  • Cognitive Behavioral Therapy (CBT): This therapeutic approach aims to uncover and reshape harmful thought patterns contributing to negative emotions or behaviors.
  • Mindfulness and Meditation: Mindfulness helps to anchor you in the present, curbing the anxiety of potential future disasters. Techniques such as focusing on your breath or non-judgmentally observing your thoughts can offer significant relief.
  • Thought-Record: This strategy involves documenting your catastrophic thoughts, the emotions they trigger, and counterarguments against them. This practice enables you to challenge and ultimately change these patterns.
  • Socratic Questioning: Named after the famous philosopher Socrates, this technique involves probing questions about your catastrophic thoughts, dissecting their validity, and unearthing irrational beliefs.
  • Self-compassion entails practicing kindness towards yourself during times of pain or setbacks instead of catastrophizing. This approach encourages understanding and fosters emotional resilience.

Case Study: Overcoming Catastrophizing through Cognitive Distortion Skills

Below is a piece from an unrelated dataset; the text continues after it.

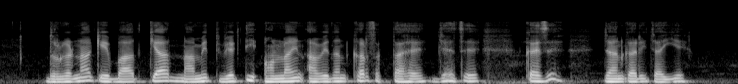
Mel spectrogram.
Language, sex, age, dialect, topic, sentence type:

John, a 30-year-old software engineer, was caught in a cycle of catastrophizing, impacting his professional and personal life. He often anticipated the worst possible outcome in every situation, whether a coding challenge at work or a minor disagreement with his spouse. His daily life was overwhelmed by anxiety and the fear of impending doom, leading to strained relationships and reduced productivity at work.

Identification of the Problem

John first noticed his tendency to catastrophize during a critical project at work. Whenever he encountered a coding bug or an unexpected problem, he immediately envisioned the project failing, resulting in job loss and financial ruin. Similarly, any minor argument with his spouse would spiral in his mind into an imminent divorce.

John sought help when he realized his thought patterns were not typical, causing significant distress and impairment.


John began seeing a therapist specializing in Cognitive Behavioral Therapy (CBT). The therapist helped him recognize his cognitive distortions, particularly his tendencies toward catastrophizing. John started keeping a thought record, noting situations where he found himself catastrophizing, his emotions, and the physical sensations associated with those emotions.

Cognitive Distortion Skills Implementation

With the guidance of his therapist, John practiced several cognitive distortion skills:

  • CBT: John’s therapist worked with him to challenge his catastrophic thinking patterns and replace them with more balanced thoughts.
  • Mindfulness and Meditation: John began to practice mindfulness techniques, focusing on staying present rather than anticipating disastrous outcomes.
  • Thought-Record: John found this tool helpful in objectively looking at his thought patterns and understanding the lack of evidence for his catastrophic predictions.
  • Socratic Questioning: John learned to ask probing questions about his catastrophic thoughts, helping him expose irrational beliefs and see situations more realistically.
  • Self-compassion: John learned to treat himself kindly when he made mistakes or faced difficulties, reducing his tendency to catastrophize these situations.


After several months of regular therapy and diligent practice of the learned skills, John reported a significant decrease in his catastrophizing thoughts. He started viewing problems at work as challenges to overcome instead of impending disasters. His relationships improved as he managed to respond more calmly during disagreements. John learned to recognize when he started catastrophizing and use his cognitive distortion skills to redirect his thoughts.


Catastrophizing can overshadow our lives with the gloom of anxiety and depression. However, by identifying this cognitive distortion and employing cognitive distortion skills such as CBT, mindfulness, thought records, Socratic questioning, and self-compassion, we can navigate out of this shadow. Like any skill, the practical application of these techniques requires consistent practice and patience. Thus, persist in these practices and gradually watch yourself transform into a healthier mental state.